Pharmacological effect of 28 kinds of nucleosides and nucleotides was tested from the point of their effect in prolonging the sleeping time induced by various hypnotics in dd-I strain male mice. It was observed that adenosine, adenosine 2'- and 3'-monophosphate had several advantages of prolonging the sleeping time, compared with other test compounds.
Optimum conditions for the determination of chloroquine in biological materials using gas chromatograph equipped with 10 mCi 63Ni electron capture detector has been investigated. A U-shaped glass column (3 mm × 2 m) was packed with 3% silicone OV-17 coated Gaschrom Q (mesh 100/120). Nitrogen was used as a carrier gas. The column oven was regulated to 260°, and the detector oven and the injection port were at 280°. Chloroquine was extracted with hexane from the standard solution or rabbit urine saturated with potassium carbonate. The calibration curve was drawn with the use of O-ethyl O-(p-nitrophenyl) phenylphosphonothioate as an internal standard. A few nanogram chloroquine can be determined by this procedure.
AC and DC polarographic studies were carried out on 2', 3'-isopropylideneadenosine. DC polarography showed the presence of a linear relation between the limiting current of the dropping mercury electrode and its mercury pressure. It also showed that the polarographic reduction of 2', 3'-isopropylideneadenosine was governed by the diffusion rate.
Twenty-three compounds were isolated from the calyx of Diospyros kaki THUNB. (Ebenaceae). Stearic acid, palmitic acid, succinic acid, syringic acid, vanillic acid, gallic acid, kaempferol, quercetin, trifolin, hyperin, β-sitosterol, β-sitosteryl-β-D-glucoside, friedelin, oleanolic acid, ursolic acid, and 19α-hydroxyursolic acid were identified with the respective authentic samples.
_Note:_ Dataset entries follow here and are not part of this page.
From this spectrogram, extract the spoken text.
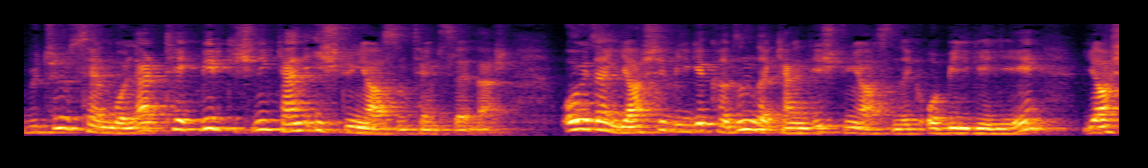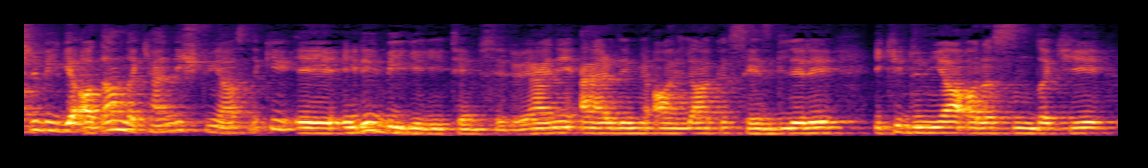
bütün semboller tek bir kişinin kendi iç dünyasını temsil eder. O yüzden yaşlı bilge kadın da kendi iç dünyasındaki o bilgeliği, yaşlı bilge adam da kendi iç dünyasındaki e, eril bilgeliği temsil ediyor. Yani erdemi, ahlakı, sezgileri, iki dünya arasındaki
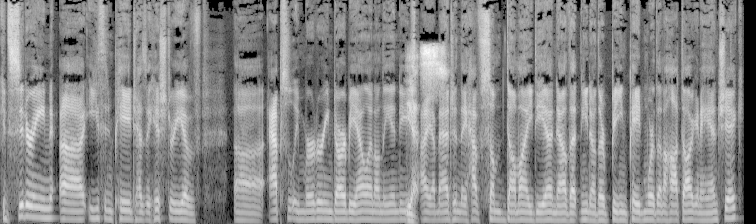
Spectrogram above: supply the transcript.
considering uh, Ethan Page has a history of uh, absolutely murdering Darby Allin on the Indies. Yes. I imagine they have some dumb idea now that you know they're being paid more than a hot dog and a handshake.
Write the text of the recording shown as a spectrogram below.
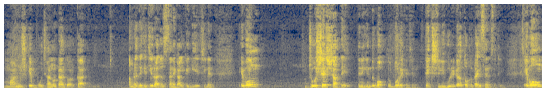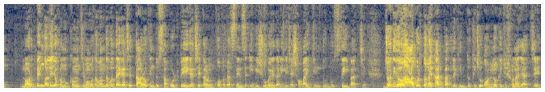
মানুষকে বোঝানোটা দরকার। আমরা দেখেছি রাজস্থানে কালকে গিয়েছিলেন, এবং জোশের সাথে তিনি কিন্তু বক্তব্য রেখেছেন। ঠিক শিলিগুড়িটাও ততটাই সেন্সিটিভ এবং নর্থ বেঙ্গলে যখন মুখ্যমন্ত্রী মমতা বন্দ্যোপাধ্যায় গেছে, তারও কিন্তু সাপোর্ট পেয়ে গেছে, কারণ কতটা সেন্সিটিভ ইস্যু হয়ে দাঁড়িয়েছে সবাই কিন্তু বুঝতেই পারছে। যদিও আগরতলায় কান পাতলে কিন্তু কিছু অন্য কিছু শোনা যাচ্ছে।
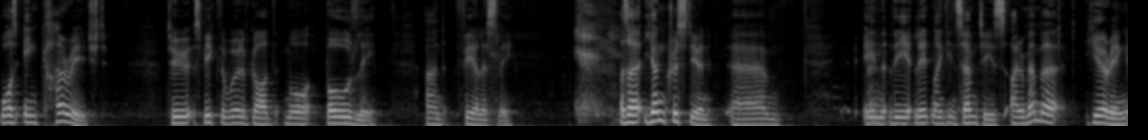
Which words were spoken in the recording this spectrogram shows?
was encouraged to speak the word of God more boldly and fearlessly. As a young Christian um, in the late 1970s, I remember hearing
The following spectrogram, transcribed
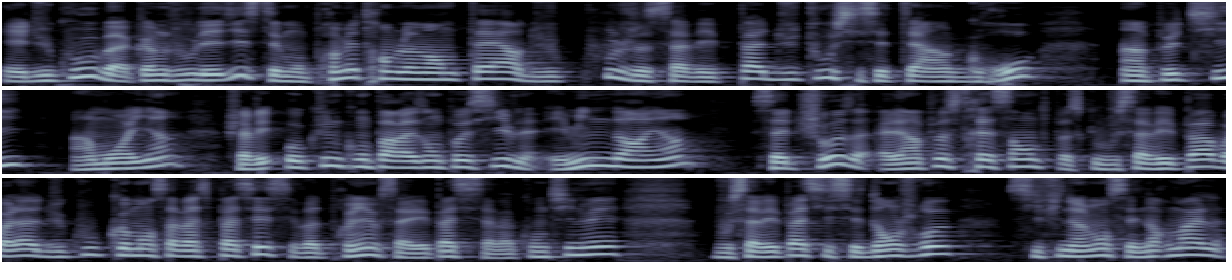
Et du coup, bah, comme je vous l'ai dit, c'était mon premier tremblement de terre. Du coup, je savais pas du tout si c'était un gros, un petit, un moyen. J'avais aucune comparaison possible. Et mine de rien, cette chose, elle est un peu stressante parce que vous savez pas, voilà, du coup, comment ça va se passer. C'est votre premier, vous savez pas si ça va continuer. Vous savez pas si c'est dangereux, si finalement c'est normal.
A rapid estimation procedure utilizing high-speed liquid chromatography is described for the determination of acrinol (6, 9-diamino-2-ethoxyacridine lactate monohydrate) in pharmaceutical preparations. Separation can be achieved within 7 min at 45° (flow rate, 2.1 ml/min) employing a 1 m×2.1 mm id. column packed with Zipax SAX using 0.05M NaClO4 (pH 3.3) solution as an eluant in a Du Pont 830 liquid chromatograph. Acrinol in a pharmaceutical preparation was extracted with 20% (v/v) AcOH and injected into a column. Accuracy in this method was found to be less than ±1.5% with the relation Y=0.251x+0.912 (X=quantity of acrinol in ng, Y=peak height of acrinol in mm) and a relative coefficient of 0.999.